More people in the U.S. are renting their living space than any time within the last 50 years. As a landlord, whether you’re looking to rent out a small personal space or you’re overseeing an entire building, this is good news for your revenue…most of the time. Sometimes you may run into a problem with a tenant that, for some reason, has stopped paying their rent. Of course, this is a financial loss, and if tenants can’t or won’t pay their outstanding balance and maintain timely payments, you may need to take further action. There are things you can and can’t do in your efforts to remedy the situation, so always stay within your rights for the quickest resolution.
Issue a Pay or Quit Notice
Before you begin with involving the court system, start by issuing a notice to the tenants in default, often referred to as a ‘pay or quit notice’. This will state that they have until a specified date to either pay their past due amount or vacate the premises. The time limits for this varies from state to state, so be sure you’re following your local guidelines. Confirm receipt of the notice by requiring a signature for delivery of the notice, and retain a copy of both the notice and the signature confirmation for your records. The situation can be quite time sensitive, especially if the non-payment is more significantly impacting your finances, but it’s important to take this step- don’t rush past it. If you’re in charge of a large number of properties, you can mediate the loss of non-paying tenants with rent guarantee insurance. This type of service can protect you against non-payment for a yearly fee, which may be well worth it if you’re managing a large number of units or properties.
File for Eviction
After issuing a pay or quit notice, if the tenants do not comply, the next step is to legally file for an eviction after the date specified in the notice. This is typically done through the local Department of Justice. At this point, please note that you can not yet repossess the property; the court will oversee the process, after which you will be told when you can do so. Even if the property has been vacated by the time of the hearing, you should still attend. If you don’t, the case is dismissed, and the tenants will not legally be evicted.
What You Can’t Do

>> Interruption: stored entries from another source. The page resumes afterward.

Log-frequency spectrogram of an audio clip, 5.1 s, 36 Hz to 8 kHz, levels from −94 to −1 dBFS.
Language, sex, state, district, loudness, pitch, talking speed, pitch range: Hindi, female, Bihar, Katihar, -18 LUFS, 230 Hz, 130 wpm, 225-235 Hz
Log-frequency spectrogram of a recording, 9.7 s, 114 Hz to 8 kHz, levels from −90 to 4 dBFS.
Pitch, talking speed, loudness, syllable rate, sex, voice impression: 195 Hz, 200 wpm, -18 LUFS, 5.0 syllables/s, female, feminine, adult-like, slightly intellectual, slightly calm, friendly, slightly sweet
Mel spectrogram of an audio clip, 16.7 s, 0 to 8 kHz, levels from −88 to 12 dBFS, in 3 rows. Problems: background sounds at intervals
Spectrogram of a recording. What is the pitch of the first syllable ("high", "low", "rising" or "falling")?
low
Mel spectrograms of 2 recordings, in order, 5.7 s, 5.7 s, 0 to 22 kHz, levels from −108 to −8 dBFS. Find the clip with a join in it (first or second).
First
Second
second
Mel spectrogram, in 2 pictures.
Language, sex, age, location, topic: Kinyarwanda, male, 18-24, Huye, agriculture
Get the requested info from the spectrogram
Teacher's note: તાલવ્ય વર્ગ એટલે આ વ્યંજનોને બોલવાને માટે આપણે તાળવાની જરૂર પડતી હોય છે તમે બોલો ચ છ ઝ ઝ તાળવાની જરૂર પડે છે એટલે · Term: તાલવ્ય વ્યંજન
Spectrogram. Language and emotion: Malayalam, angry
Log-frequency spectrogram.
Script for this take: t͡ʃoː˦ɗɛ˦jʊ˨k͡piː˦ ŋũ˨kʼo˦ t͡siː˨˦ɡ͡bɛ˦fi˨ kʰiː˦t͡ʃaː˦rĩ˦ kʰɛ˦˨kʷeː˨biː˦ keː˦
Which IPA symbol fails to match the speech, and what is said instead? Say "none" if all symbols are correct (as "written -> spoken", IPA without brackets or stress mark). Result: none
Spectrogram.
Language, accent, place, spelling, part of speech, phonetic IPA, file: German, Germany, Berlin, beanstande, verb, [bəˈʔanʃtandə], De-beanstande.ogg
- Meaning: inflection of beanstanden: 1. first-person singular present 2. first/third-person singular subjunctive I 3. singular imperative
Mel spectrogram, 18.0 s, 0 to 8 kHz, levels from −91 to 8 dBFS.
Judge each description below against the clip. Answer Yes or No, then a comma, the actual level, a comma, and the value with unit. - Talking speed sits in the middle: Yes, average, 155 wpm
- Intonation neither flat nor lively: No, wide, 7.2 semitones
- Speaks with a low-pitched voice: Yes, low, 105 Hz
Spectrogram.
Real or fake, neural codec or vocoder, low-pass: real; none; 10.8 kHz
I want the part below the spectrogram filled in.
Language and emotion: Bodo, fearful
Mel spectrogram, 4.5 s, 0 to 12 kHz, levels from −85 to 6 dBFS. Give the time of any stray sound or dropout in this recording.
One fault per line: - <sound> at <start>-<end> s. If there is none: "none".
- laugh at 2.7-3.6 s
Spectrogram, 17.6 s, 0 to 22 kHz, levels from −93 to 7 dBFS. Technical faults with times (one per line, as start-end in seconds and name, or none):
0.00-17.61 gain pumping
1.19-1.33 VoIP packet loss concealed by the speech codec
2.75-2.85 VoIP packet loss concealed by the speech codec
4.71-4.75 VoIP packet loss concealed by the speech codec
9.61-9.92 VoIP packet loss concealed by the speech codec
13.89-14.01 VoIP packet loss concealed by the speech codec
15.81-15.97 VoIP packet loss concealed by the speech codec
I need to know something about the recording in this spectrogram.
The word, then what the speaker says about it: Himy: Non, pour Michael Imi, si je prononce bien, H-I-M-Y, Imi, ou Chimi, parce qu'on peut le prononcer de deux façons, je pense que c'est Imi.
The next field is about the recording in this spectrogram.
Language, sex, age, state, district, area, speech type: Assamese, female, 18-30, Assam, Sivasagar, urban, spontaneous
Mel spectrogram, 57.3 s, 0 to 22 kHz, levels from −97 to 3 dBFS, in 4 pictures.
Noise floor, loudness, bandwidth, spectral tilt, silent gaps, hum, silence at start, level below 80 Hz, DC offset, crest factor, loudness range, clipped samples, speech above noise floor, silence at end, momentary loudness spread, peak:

While there is a course of action consisting of things within your right, there are some things that you simply can’t do, no matter the situation. These things include: shutting off utilities, locking the tenants out, and physically removing them. Yes, the situation is frustrating, especially when you are experiencing a significant loss, but these actions will do more harm than good, so be patient with the legal process.

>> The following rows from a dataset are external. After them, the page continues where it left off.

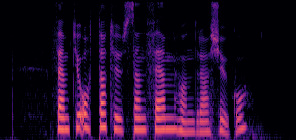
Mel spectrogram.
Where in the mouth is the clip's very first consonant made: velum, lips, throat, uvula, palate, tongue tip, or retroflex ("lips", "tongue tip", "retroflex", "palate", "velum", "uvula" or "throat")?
lips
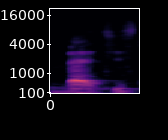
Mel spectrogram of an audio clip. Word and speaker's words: Baptiste: Et vous avez vu, dans le prénom Baptiste, la syllabe ba, elle s'écrit B-A-P avec un P muet qui ne fait pas de son.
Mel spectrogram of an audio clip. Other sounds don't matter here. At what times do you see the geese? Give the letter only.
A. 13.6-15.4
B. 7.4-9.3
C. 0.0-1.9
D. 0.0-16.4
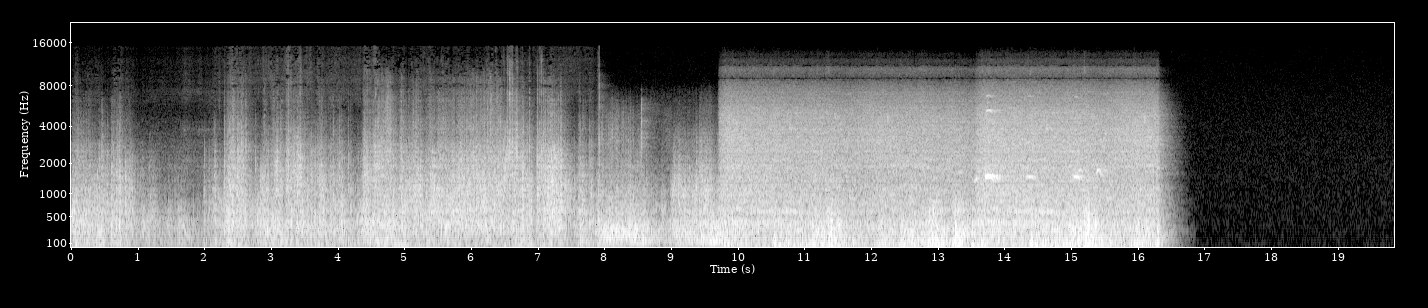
A.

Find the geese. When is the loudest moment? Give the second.
14 s.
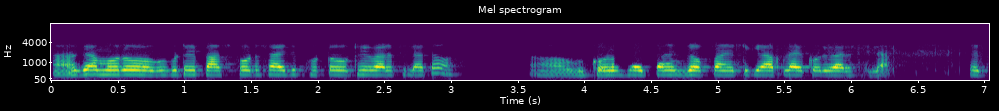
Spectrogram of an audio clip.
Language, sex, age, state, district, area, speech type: Odia, female, 60+, Odisha, Kandhamal, rural, conversation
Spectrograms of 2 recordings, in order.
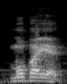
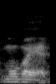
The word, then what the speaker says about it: Mobayed: joined with the lovely mobile am i pronouncing your name right mobile mobile okay that's it perfect spoken like a true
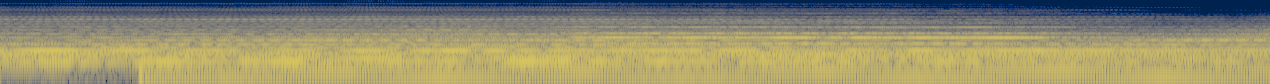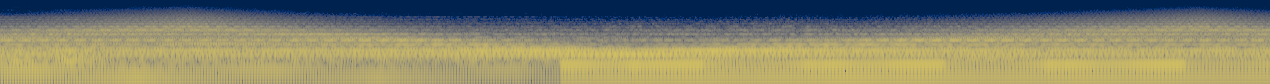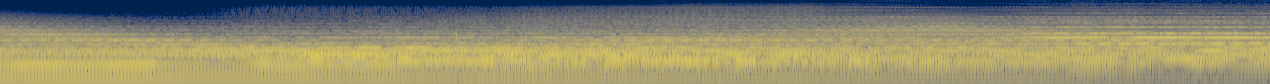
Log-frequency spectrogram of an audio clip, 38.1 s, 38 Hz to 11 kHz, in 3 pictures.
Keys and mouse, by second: 1.3-1.8 middle drag, 5.3 click, 8.2-9.4 middle drag, 15.5 g, 29.2-29.9 middle drag, 30.7 middle click, 33.3-33.7 shift+middle drag, 35.1 shift+d.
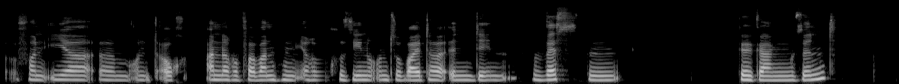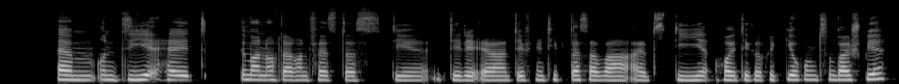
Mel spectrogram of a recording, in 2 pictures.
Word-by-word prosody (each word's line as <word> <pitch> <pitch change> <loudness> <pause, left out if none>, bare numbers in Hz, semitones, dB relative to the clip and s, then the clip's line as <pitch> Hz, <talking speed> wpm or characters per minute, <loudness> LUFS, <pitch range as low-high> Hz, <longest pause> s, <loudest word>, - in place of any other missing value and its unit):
von 215 -3 -4
ihr, 210 -1 0
ähm, 200 -2 -4
und 205 0 -9
auch 195 - -2 0.2
andere 210 -2 +1
Verwandten, 205 +1 0
ihre 205 -1 -5
Cousine 210 0 -1
und 210 -1 -3
so 200 -1 -2
weiter 195 0 +3
in 200 -1 -1
den 200 +8 -3
Westen 215 -2 -1 1.2
gegangen 200 -2 +3
sind. 230 +9 +1 1.2
Ähm, 210 -2 +4
und 215 -2 -2
sie 220 0 +4
hält 205 -1 +1 0.3
immer 220 -1 +3
noch 210 0 -1
daran 200 -1 0
fest, 205 0 -2
dass 195 -1 -3
die 195 -1 -1 0.3
DDR 195 -1 +2
definitiv 200 +3 -4
besser 205 -2 +2
war 195 -1 +2
als 190 -1 -3
die 195 -1 +1
heutige 200 -1 +2
Regierung 215 0 +1
zum 215 0 -3
Beispiel 225 +4 +4
205 Hz, 125 wpm, -23 LUFS, 195-215 Hz, 1.2 s, Ähm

Dealing with non-paying tenants is stressful, but when you take the right legal recourse, the law will likely side in your favor.